  • Task G - Testing of Laboratory Scale and Pilot Systems
  • Task H - Technology Transfer
  • Task I - Design, Construction, and Testing of Plants and Modules

This newsletter is a technology transfer effort and will continue to provide public access to all information gained under the DesalR&D program. Information on the first solicitation for proposals will be available within the next few weeks. For more information about the DesalR&D program and future solicitations, contact Kevin Price at 303-445-2260, or visit the DesalR&D website at: http://www.usbr.gov/pmts/water/research/DWPR/.


Several new contracts were recently awarded under fiscal year 1997 WTTP funding. Although funded by the WTTP, completion of the following contracts will be documented in this newsletter:

Hydranautics will study "Membrane Fouling, Cleaning, and Viral Challenges Using ESPA-FREE Membrane Modules for Wastewater Reclamation." This study will examine Hydranautics new ESPA-FREE packaging configuration for spiral wound elements. It consists of individual encapsulation of ultra low-pressure membrane elements.

Science Applications International Corp. and VARI Power Co. will conduct "VARI-ROTM Direct Drive Engine Study." This study will determine the technical and economic feasibility of adding a unique direct drive engine to the low-energy VARI-ROTM pump and energy recovery system study currently being funded.

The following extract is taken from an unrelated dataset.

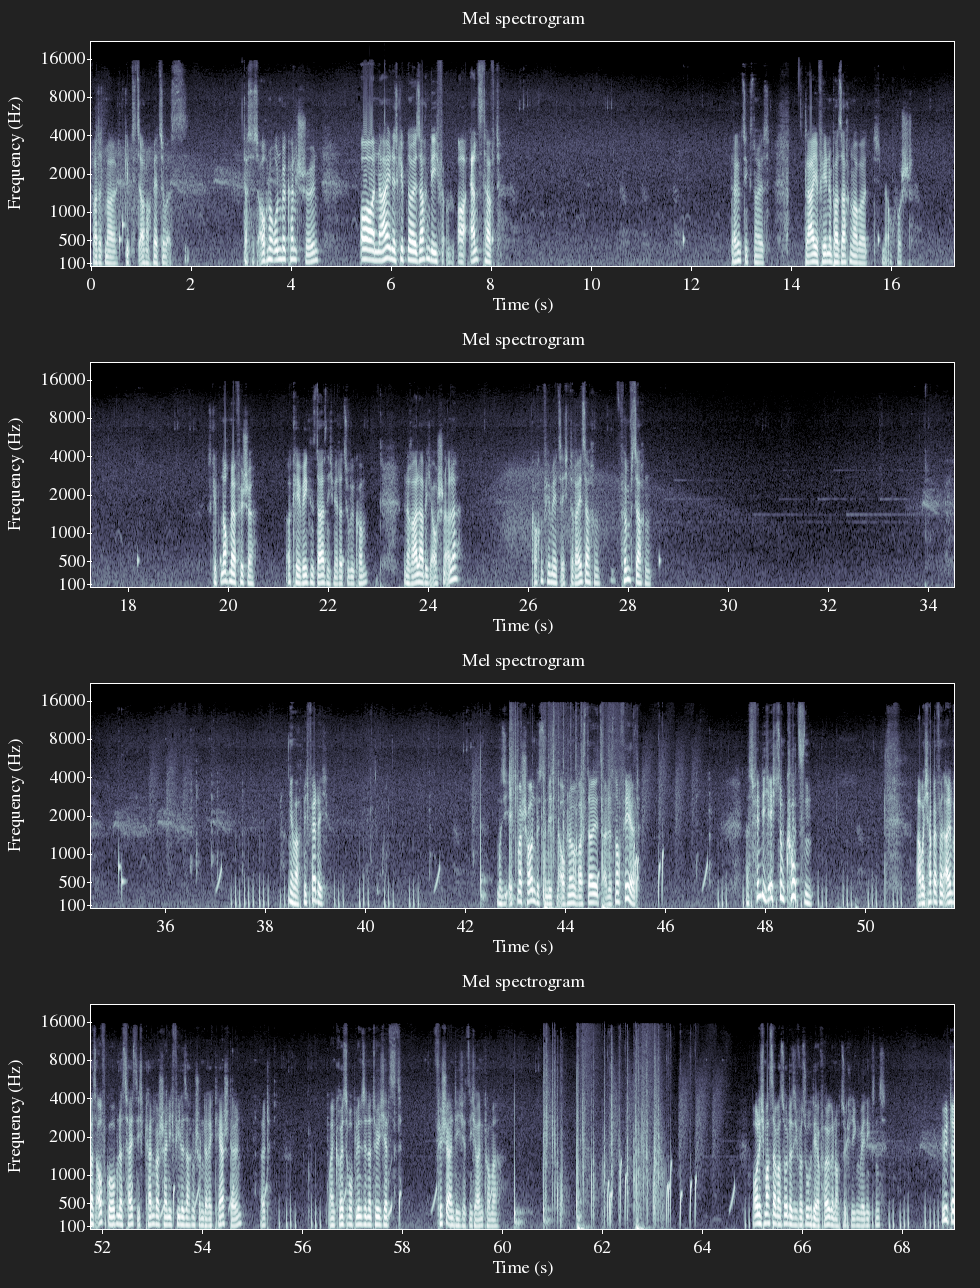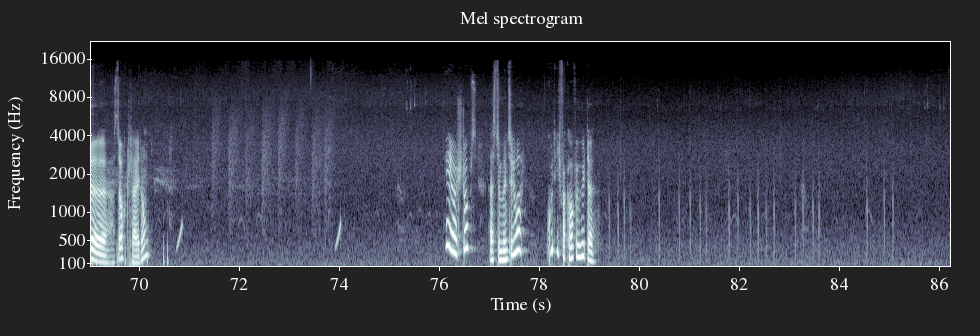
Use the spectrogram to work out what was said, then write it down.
Wartet mal, gibt es jetzt auch noch mehr zu was? Das ist auch noch unbekannt. Schön. Oh nein, es gibt neue Sachen, die ich... Oh, ernsthaft. Da gibt es nichts Neues. Klar, hier fehlen ein paar Sachen, aber die sind mir auch wurscht. Es gibt noch mehr Fische. Okay, wenigstens da ist nicht mehr dazu gekommen. Minerale habe ich auch schon alle. Kochen fehlen mir jetzt echt drei Sachen. Fünf Sachen. Ihr macht mich fertig. Muss ich echt mal schauen bis zur nächsten Aufnahme, was da jetzt alles noch fehlt. Das finde ich echt zum Kotzen. Aber ich habe ja von allem was aufgehoben, das heißt, ich kann wahrscheinlich viele Sachen schon direkt herstellen. Halt. Mein größtes Problem sind natürlich jetzt Fische, an die ich jetzt nicht rankomme. Oder ich mache es einfach so, dass ich versuche, die Erfolge noch zu kriegen, wenigstens. Hüte, hast du auch Kleidung? Hey, Stups, hast du Münze gemacht? Gut, ich verkaufe Hüte.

The University of Arizona will study "Halophyte Crops and a Sand-Bed Solar Evaporator to Reduce and Recycle Industrial, Desalination, and Agriculture Brines." This study will develop the best management practices for halophytes and a sand-bed solar evaporator for disposal of high total dissolved solids brine.

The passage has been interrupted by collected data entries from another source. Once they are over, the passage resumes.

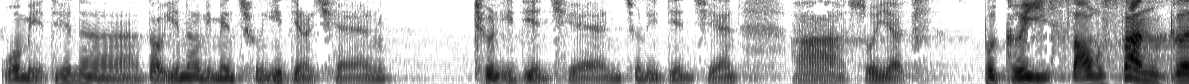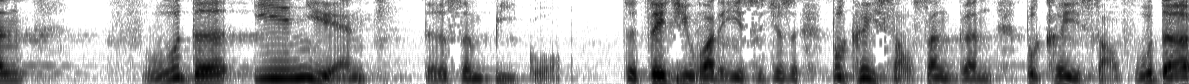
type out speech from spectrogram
我每天呢到银行里面存一点钱。存一点钱，存一点钱，啊，所以啊，不可以少善根，福德因缘得生彼国。这这句话的意思就是，不可以少善根，不可以少福德，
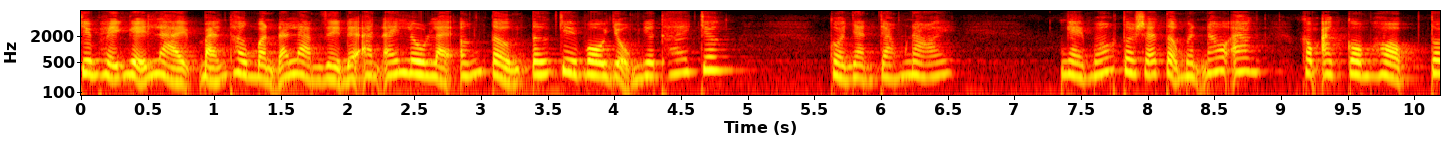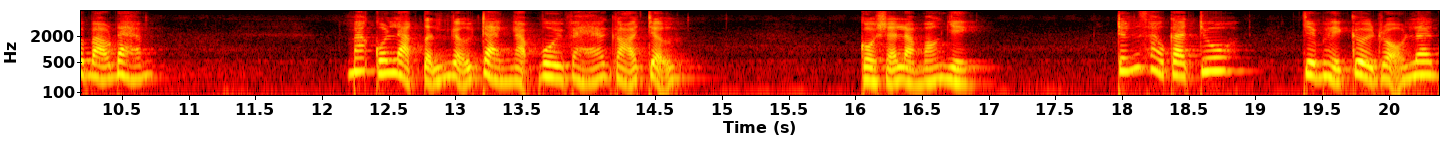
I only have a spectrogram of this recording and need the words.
Chim hỉ nghĩ lại, bản thân mình đã làm gì để anh ấy lưu lại ấn tượng tứ chi vô dụng như thế chứ? Cô nhanh chóng nói, ngày mốt tôi sẽ tự mình nấu ăn, không ăn cơm hộp, tôi bảo đảm. Mắt của lạc tĩnh ngữ tràn ngập vui vẻ, gõ chữ, cô sẽ làm món gì? Trứng xào cà chua. Chim hỉ cười rộ lên,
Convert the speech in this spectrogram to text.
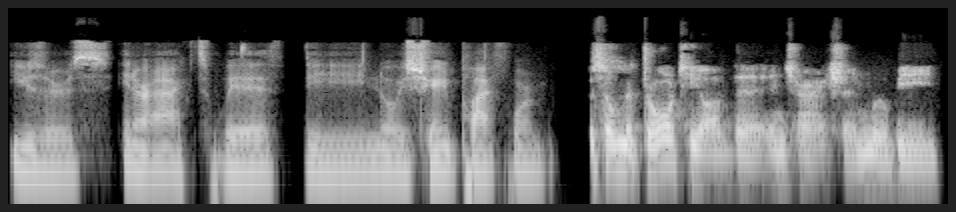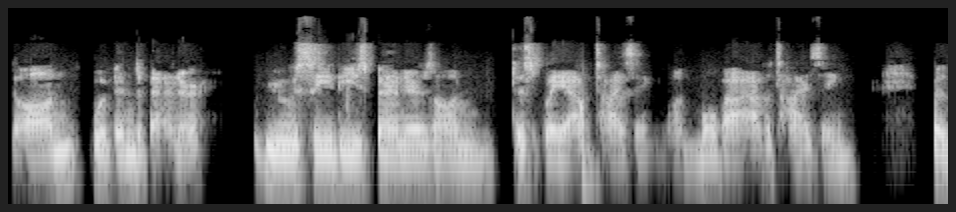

The City of San Diego will study "Membrane Bioreactors (MBR) for Water Purification." This study will result in an evaluation of the MBR application, including a literature search on MBR performance in cases where it is used prior to reverse osmosis (RO) and for wastewater treatment, a world-wide survey of existing full-scale MBR, a cost analysis for the process, and development of a preliminary pilot plant program and design. A portion of this work will be conducted through the Aqua 2000 Research Center in San Diego.

The University of California, Berkeley, will study "Algal Bacterial Selenium Removal System for Treatment of Irrigation Drainage Water." This funding will allow continued operation of an existing demonstration-scale Algal-Bacterial Selenium Removal Facility near Firebaugh, CA, for the purpose of optimization and evaluation of this technology and thus to attain higher nitrate and selenium removal.

The University of Missouri, Columbia, will study "Reduction of Iron Fouling in Groundwater Aerators." This study will investigate methods to alleviate fouling of aerator packings by iron precipitates, thereby reducing operational costs of treating groundwater and thus allowing development of previously unused groundwater sources.

The University of Texas at El Paso will study "Salinity and Total Organic Carbon (TOC) Removal Using Nanofiltration (NF)." This study will evaluate the feasibility of using a dual membrane filtration system to treat Rio Grande water in both the irrigation and non-irrigation seasons, thereby decreasing concentrations of disinfection byproducts, lowering hardness, and making use of the currently unusable saline winter flows.

Selective Environmental Technologies, Inc., will study "Removal and Destruction of Nitrate from Home Water Supplied by Wells, Using Electrochemical Ion Exchange." This study hopes to develop a low-cost treatment technology, providing electrochemical destruction of nitrate ions from drinking water supplied by private wells.

Desalination Systems, Inc., will study "New Design Feed Channel Spacer in Spiral Wound Elements for Pretreatment Cost Reduction." This study will determine the cost savings and effectiveness of using a backwashable cartridge filter as pretreatment of municipal wastewater prior to using an RO/NF system with a parallel feed spacer. Pilot testing will be conducted at the Aqua 2000 Research Center.


Water from Water is published by Reclamation's Water Treatment Engineering and Research Group - Susan Martella, Editor. For more information about the DesalR&D program, contact Kevin Price at: Bureau of Reclamation, 86-69000, PO Box 25007, Denver CO 80225; phone (303) 445-2260; or e-mail a message to MPrice@usbr.gov.